Trump’s withdrawal from TPP was a mistake. The U.S. should rejoin in the future. But it’s not going to be easy. For one thing, the U.S. will want to revise parts of the agreement, as in the case of intellectual property rights, which were revised down after Trump pulled out. This isn’t likely to win many allies. TPP is also no longer needed to upgrade NAFTA, given that the United States-Mexico-Canada Agreement (USMCA) took effect this summer. Other deals, like U.S.-Chile, could use a fresh coat of paint, but these are not politically salient. And while the new acronym may help, the hangover from the beating TPP took in 2016 still lingers. Biden should put TPP on the back burner.
Why should Europe be the priority? Nothing about trade with the European Union (EU) is easy, but USMCA and reforming the World Trade Organization (WTO) will force Biden’s hand.
The goal is not the Transatlantic Trade and Investment Partnership (TTIP) writ large. The EU is looking for short-term wins.

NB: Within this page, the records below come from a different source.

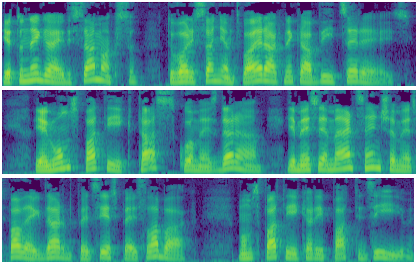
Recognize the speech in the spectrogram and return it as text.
Ja tu negaidi samaksu, tu vari saņemt vairāk nekā bija cerējis. Ja mums patīk tas, ko mēs darām, ja mēs vienmēr cenšamies paveikt darbu pēc iespējas labāk, mums patīk arī pati dzīve.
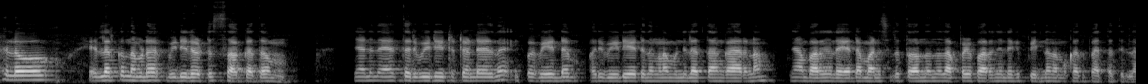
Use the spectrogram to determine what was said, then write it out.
ഹലോ എല്ലാവർക്കും നമ്മുടെ വീഡിയോയിലോട്ട് സ്വാഗതം. ഞാൻ നേരത്തെ ഒരു വീഡിയോ ഇട്ടിട്ടുണ്ടായിരുന്നു. ഇപ്പോൾ വീണ്ടും ഒരു വീഡിയോ ആയിട്ട് നിങ്ങളെ മുന്നിലെത്താൻ കാരണം ഞാൻ പറഞ്ഞില്ല എന്റെ മനസ്സിൽ തോന്നുന്നത് അപ്പോഴും പറഞ്ഞില്ലെങ്കിൽ പിന്നെ നമുക്കത് പറ്റത്തില്ല.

So too is Biden, who said on the campaign trail that he wants to end Trump’s “artificial trade war” with the EU. Here’s how to start.
The EU has authorization to negotiate limited deals with the United States on tariffs and conformity assessment. Tariffs aren’t a big obstacle to transatlantic trade, but reducing them is an easy political win. The “lobster deal” that Europe approved last week is a start.
Conformity assessment is the real payoff. These are the methods used to verify that a product meets a safety standard, for example. Regulatory measures cover most transatlantic trade. Getting the conformity assessment part of this equation right would be a game-changer.
The bigger picture is that limited U.S.-EU deals will help USMCA and start a transatlantic dialogue about WTO reform.
First, USMCA has a design problem: Canada and Mexico have trade deals with the EU, but the U.S. doesn’t. This means American companies have an incentive to move to Canada or Mexico to access Europe on preferential terms, and still sell back home under USMCA. This is called a corporate “inversion.” A longer-term answer might involve a USMCA-EU deal, but for now, limited deals on tariffs and conformity assessment will help a lot.
Second, limited U.S.-EU deals will force a conversation about WTO reform. EU Director-General for Trade Sabine Weyand sees WTO reform as central to deeper transatlantic trade. Weyand says that China should loom large in these discussions. That’s what Biden wants too.
RCEP is a wake-up call. It reminds the U.S. that the global economy can’t be paused until Washington is ready to re-engage. Biden can reorient U.S. trade policy, and reassure allies, with limited U.S.-EU deals. These deals will help restore confidence in transatlantic trade, strengthen USMCA and forge an essential partnership on WTO reform.
Marc L. Busch is the Karl F. Landegger Professor of International Business Diplomacy at the Walsh School of Foreign Service, Georgetown University, a nonresident senior fellow at the Atlantic Council and host of the podcast TradeCraft.